  • True story - Back in the '90s, I had an exec once tell me that 'no one will use the Internet for business', after I showed him a prototype of a web-based version of a tool we were building in MosaicSteven Sinofsky has been nailing it lately, and with "[…] is a toy" he explores when inventions appear, how they are often labeled as 'incapable of doing real work' - More

  • "Cutting the cord: Apps, savings, and a networking headache" - I cut the cord earlier this year, moving my TV to YouTubeTV. While the interface has some family members confused, it's a much better experience to let the cable/fiber providers just be a pipe for the Internet into my house - More

  • "The future of social is private"; yes, I couldn't agree more. Hit me up if you want an invite to 'Friends' a private media sharing platform I've been testing or join the waitlist - More

  • "How Doing a Life Review Can Help Your Understand Your Past, Present, and Future" is a great idea. I need to sit down, take some time, and 'look back so I can look forward' - More

  • In "We Need To Talk About The Insecurity Industry", Edward Snowden talks about 'the greatest danger to national security has become the companies that claim to protect it'. Another mustread - More

  • A wonderful perspective on how "Poking Holes in Our Stories" allows us how 'not to take thoughts at face value; just because I think something doesn’t make it so' - More

  • FUN! I love 'what if' questions and "If 8 Popular Websites Existed In The 90s" nails these favorite sites - More

  • "The Real Reason You’re So Distracted (Spoiler: It’s Not Your Phone)" and how to fix it - More

  • How many times will organizations not have a good policy in place around domain expiration and things they link to? "A Defunct Video Hosting Site Is Flooding Normal Websites With Hardcore Porn" is the latest faux pas when an old video site (Vidme) had it's domain registration taken over - More

  • If I am on a treadmill, I run with headphones; if outside, I do not. In "The Benefits of Running Without Headphones" they explore the side benefits to ditching them - More

  • File under 'storytelling' techniques; Alignment is a description of a character’s morals and beliefs, and in "D&D Alignment 101 (MCU Character Examples)", the author does a great job of using the Marvel Cinematic Universe to explain how storytellers 'uses alignment and conflict to get you addicted to characters' - More

Fin

Finishing up this week with an inspiring moment from the cast of the The Lion King getting together in person for the first time in 15 months. Special thanks to my wife who sent this to me to get me moving.
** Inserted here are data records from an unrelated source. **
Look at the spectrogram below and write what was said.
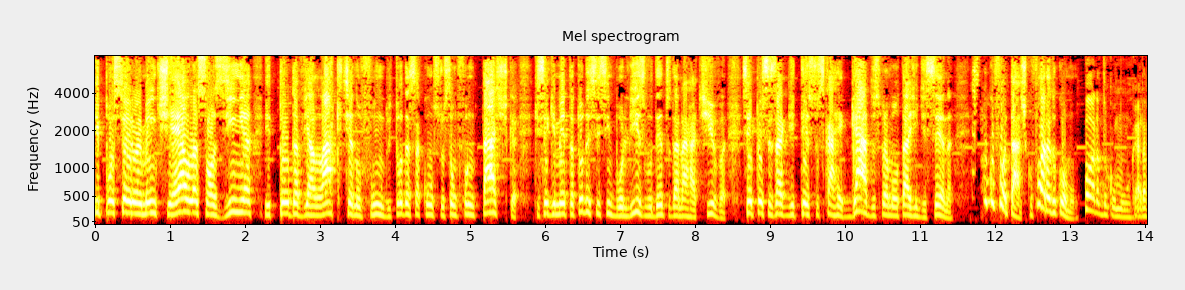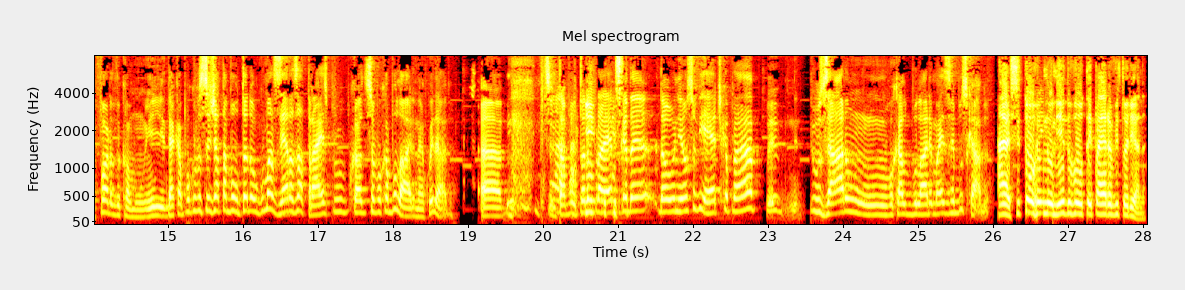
e posteriormente ela sozinha e toda a Via Láctea no fundo, e toda essa construção fantástica que segmenta todo esse simbolismo dentro da narrativa, sem precisar de textos carregados para montagem de cena. É algo fantástico, fora do comum. Fora do comum, cara, fora do comum. E daqui a pouco você já tá voltando algumas eras atrás por, causa do seu vocabulário, né? Cuidado. Ah, você tá voltando pra época da, da União Soviética pra eh, usar um vocabulário mais rebuscado. Ah, citou o Reino Unido, voltei pra Era Vitoriana.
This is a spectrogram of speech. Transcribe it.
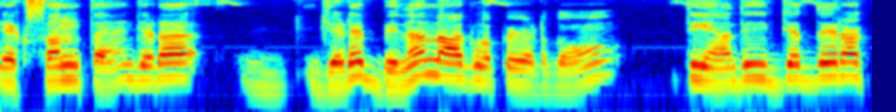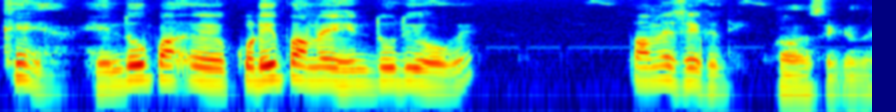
ਇੱਕ ਸੰਤ ਹੈ ਜਿਹੜਾ ਜਿਹੜੇ ਬਿਨਾਂ ਲਾਗ ਲਪੇਟ ਤੋਂ ਧੀਆਂ ਦੀ ਇੱਜ਼ਤ ਦੇ ਰੱਖੇ ਆ ਹਿੰਦੂ ਕੁੜੀ ਭਾਵੇਂ ਹਿੰਦੂ ਦੀ ਹੋਵੇ ਭਾਵੇਂ ਸਿੱਖ ਦੀ। ਹਾਂ ਸਿੱਖਦੇ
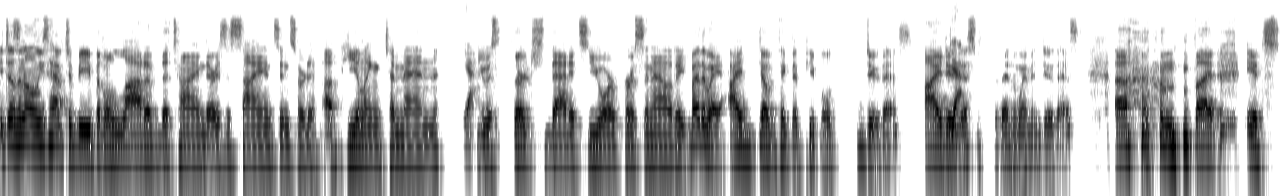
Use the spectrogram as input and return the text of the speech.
It doesn't always have to be, but a lot of the time there is a science in sort of appealing to men. Yeah. You assert that it's your personality. By the way, I don't think that people do this. I do Yeah. this more than women do this. Um, but it's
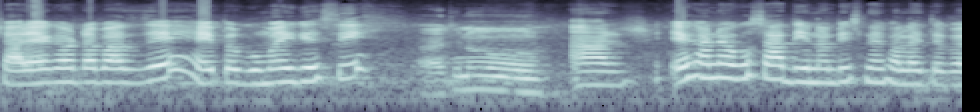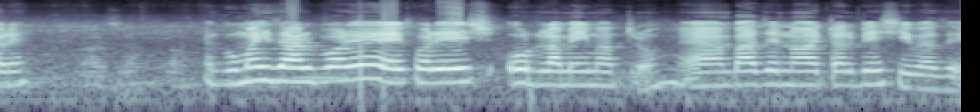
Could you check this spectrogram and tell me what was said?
সাড়ে এগারোটা বাজছে এরপর ঘুমাই গেছি। আর এখানে ওকে চা দিয়ে না বিছনায় ফেলাইতে পারে। আচ্ছা। ঘুমাই যাওয়ার পরে এরপরে উঠলাম এই মাত্র বাজে নয়টার বেশি বাজে।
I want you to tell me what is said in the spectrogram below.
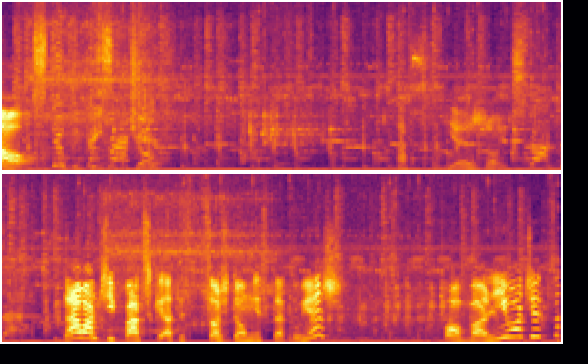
Co? Junk. A that. Dałam ci paczkę, a ty coś do mnie startujesz? Powaliło cię co?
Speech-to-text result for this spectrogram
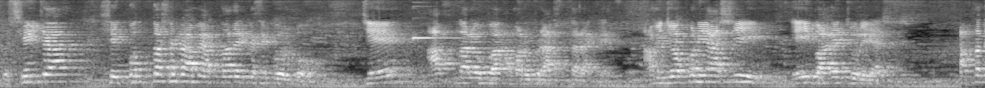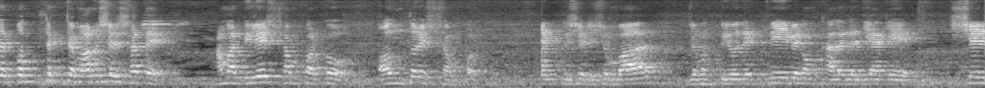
তো সেইটা, সেই প্রত্যাশাটা আমি আপনাদের কাছে করব যে আপনারা আমার উপর আস্থা রাখেন। আমি যখনই আসি এই বারে চলে আসি। আপনাদের প্রত্যেকটা মানুষের সাথে আমার দিলের সম্পর্ক, অন্তরের সম্পর্ক। একত্রিশে ডিসেম্বর, যখন প্রিয় নেত্রী বেগম খালেদা জিয়াকে শেষ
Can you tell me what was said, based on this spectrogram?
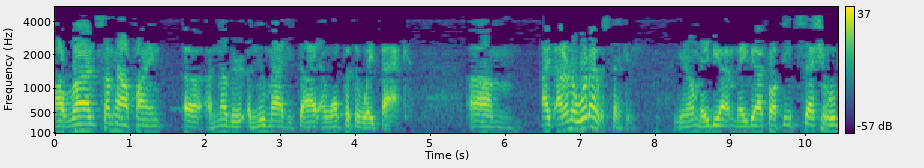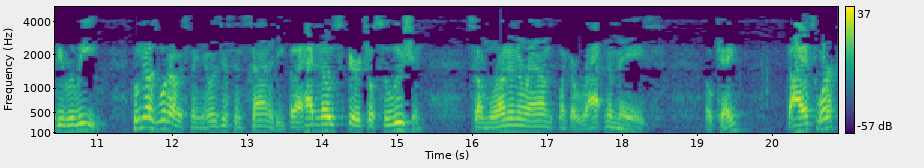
I'll run. Somehow find uh, another a new magic diet. I won't put the weight back. Um, I, I don't know what I was thinking. You know, maybe I maybe I thought the obsession would be relieved. Who knows what I was thinking? It was just insanity. But I had no spiritual solution. So I'm running around like a rat in a maze. Okay? Diets work.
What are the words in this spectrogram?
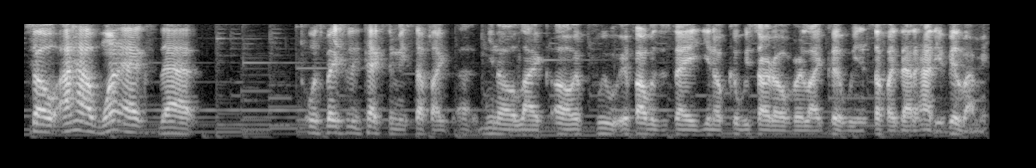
So I have one ex that was basically texting me stuff like, uh, you know, like, oh, if we, if I was to say, you know, could we start over? Like, could we and stuff like that? And how do you feel about me?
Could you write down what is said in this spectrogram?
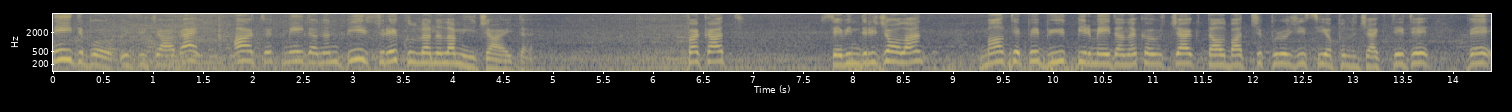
Neydi bu üzücü haber? Artık meydanın bir süre kullanılamayacağıydı. Fakat sevindirici olan Maltepe büyük bir meydana kavuşacak, Dalbatçık projesi yapılacak dedi ve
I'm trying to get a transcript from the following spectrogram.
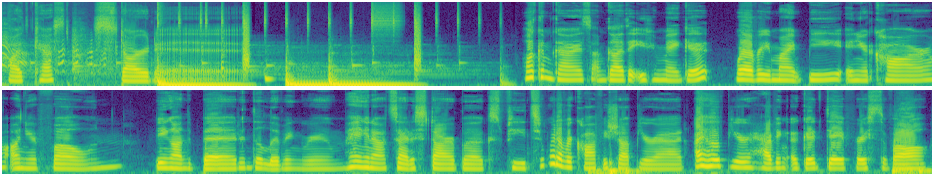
podcast started. Welcome, guys. I'm glad that you can make it wherever you might be in your car, on your phone, being on the bed in the living room, hanging outside a Starbucks, Pizza, whatever coffee shop you're at. I hope you're having a good day, first of all.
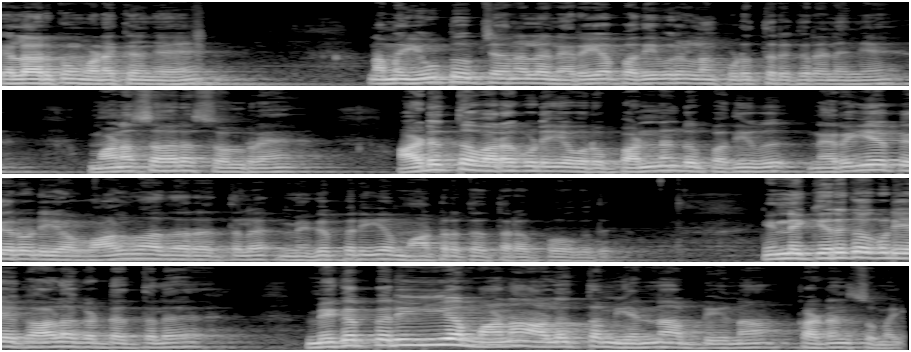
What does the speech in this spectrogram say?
எல்லாருக்கும் வணக்கங்க. நம்ம யூடியூப் சேனலில் நிறைய பதிவுகள் நான் கொடுத்துருக்குறேனுங்க. மனசார சொல்கிறேன் அடுத்து வரக்கூடிய ஒரு பன்னெண்டு பதிவு நிறைய பேருடைய வாழ்வாதாரத்தில் மிகப்பெரிய மாற்றத்தை தரப்போகுது. இன்றைக்கி இருக்கக்கூடிய காலகட்டத்தில் மிகப்பெரிய மன அழுத்தம் என்ன அப்படின்னா கடன் சுமை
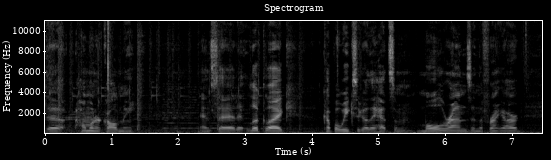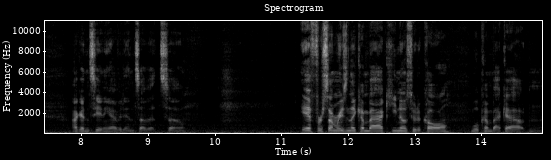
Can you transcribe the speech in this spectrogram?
the homeowner, called me and said it looked like a couple weeks ago they had some mole runs in the front yard. I couldn't see any evidence of it, so if for some reason they come back, he knows who to call. We'll come back out and,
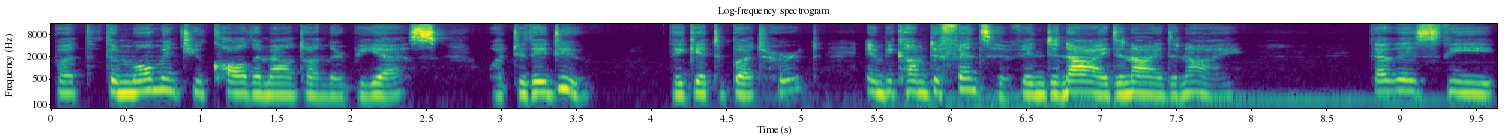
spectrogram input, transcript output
But the moment you call them out on their BS, what do they do? They get butthurt and become defensive and deny, deny, deny. That is the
Nants ingonyama bagithi Baba Sithi uhm ingonyama!

Which amusingly enough, translates from Zulu as

Here comes a lion, father, Oh yes it’s a lion.

Enjoy this one. Be a lion.And be there for each other.